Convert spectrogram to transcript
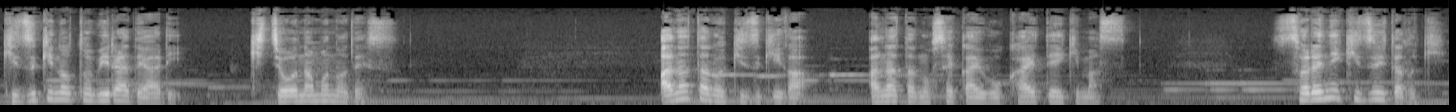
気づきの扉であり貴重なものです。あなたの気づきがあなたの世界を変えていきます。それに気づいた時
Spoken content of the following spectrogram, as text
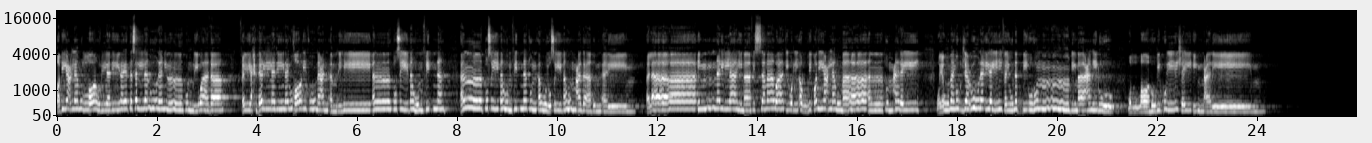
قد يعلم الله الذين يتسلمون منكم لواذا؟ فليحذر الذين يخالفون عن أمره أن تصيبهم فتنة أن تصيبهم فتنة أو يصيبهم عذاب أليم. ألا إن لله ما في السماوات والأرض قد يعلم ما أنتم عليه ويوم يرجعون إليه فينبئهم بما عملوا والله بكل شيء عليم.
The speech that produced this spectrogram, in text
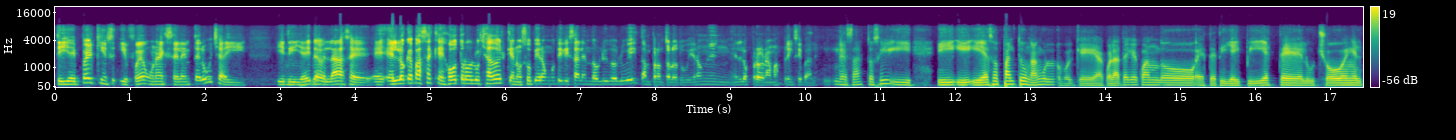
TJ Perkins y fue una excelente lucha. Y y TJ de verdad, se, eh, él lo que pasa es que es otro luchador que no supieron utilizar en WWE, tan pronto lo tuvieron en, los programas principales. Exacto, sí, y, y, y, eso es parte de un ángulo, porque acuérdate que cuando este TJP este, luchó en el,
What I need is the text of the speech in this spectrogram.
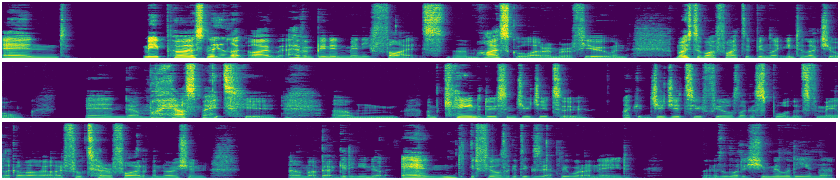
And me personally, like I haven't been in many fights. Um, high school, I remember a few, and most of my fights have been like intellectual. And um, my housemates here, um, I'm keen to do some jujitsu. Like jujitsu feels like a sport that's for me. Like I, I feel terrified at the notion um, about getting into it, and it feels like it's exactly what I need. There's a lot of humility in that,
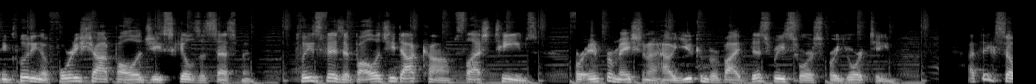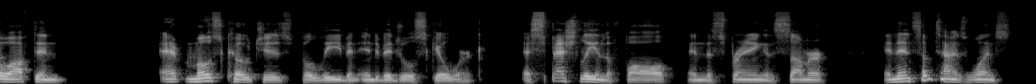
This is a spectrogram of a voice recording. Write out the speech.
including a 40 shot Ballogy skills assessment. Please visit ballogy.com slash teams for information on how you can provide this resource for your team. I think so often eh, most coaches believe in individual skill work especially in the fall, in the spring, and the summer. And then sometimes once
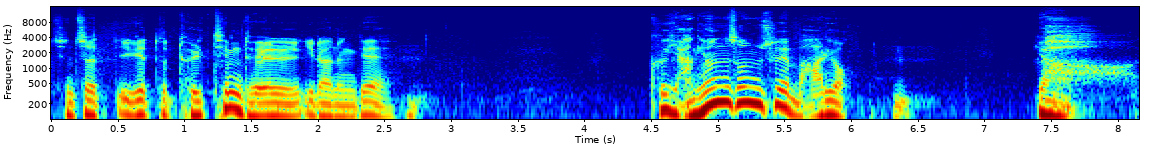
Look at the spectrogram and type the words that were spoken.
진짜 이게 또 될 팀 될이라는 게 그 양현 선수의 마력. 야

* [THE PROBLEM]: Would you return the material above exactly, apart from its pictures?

* [WRITTEN ANSWER]:
Convert spectrogram to transcript
気づきの扉であり貴重なものです。あなたの気づきがあなたの世界を変えていきます。それに気づいた時
Spoken content of the following spectrogram, as text
قد يعلم الله الذين يتسلمون منكم لواذا؟ فليحذر الذين يخالفون عن أمره أن تصيبهم فتنة أن تصيبهم فتنة أو يصيبهم عذاب أليم. ألا إن لله ما في السماوات والأرض قد يعلم ما أنتم عليه ويوم يرجعون إليه فينبئهم بما عملوا والله بكل شيء عليم.
The speech that produced this spectrogram, in text
TJ Perkins y fue una excelente lucha. Y y TJ de verdad, se, eh, él lo que pasa es que es otro luchador que no supieron utilizar en WWE, tan pronto lo tuvieron en, los programas principales. Exacto, sí, y, y, y, eso es parte de un ángulo, porque acuérdate que cuando este TJP este, luchó en el,
What I need is the text of the speech in this spectrogram.
And me personally, like I haven't been in many fights. Um, high school, I remember a few, and most of my fights have been like intellectual. And um, my housemates here, um, I'm keen to do some jujitsu. Like jujitsu feels like a sport that's for me. Like I, I feel terrified at the notion um, about getting into it, and it feels like it's exactly what I need. There's a lot of humility in that,
This is a spectrogram of a voice recording. Write out the speech.
including a 40 shot Ballogy skills assessment. Please visit ballogy.com slash teams for information on how you can provide this resource for your team. I think so often eh, most coaches believe in individual skill work especially in the fall, in the spring, and the summer. And then sometimes once
Look at the spectrogram and type the words that were spoken.
진짜 이게 또 될 팀 될이라는 게 그 양현 선수의 마력. 야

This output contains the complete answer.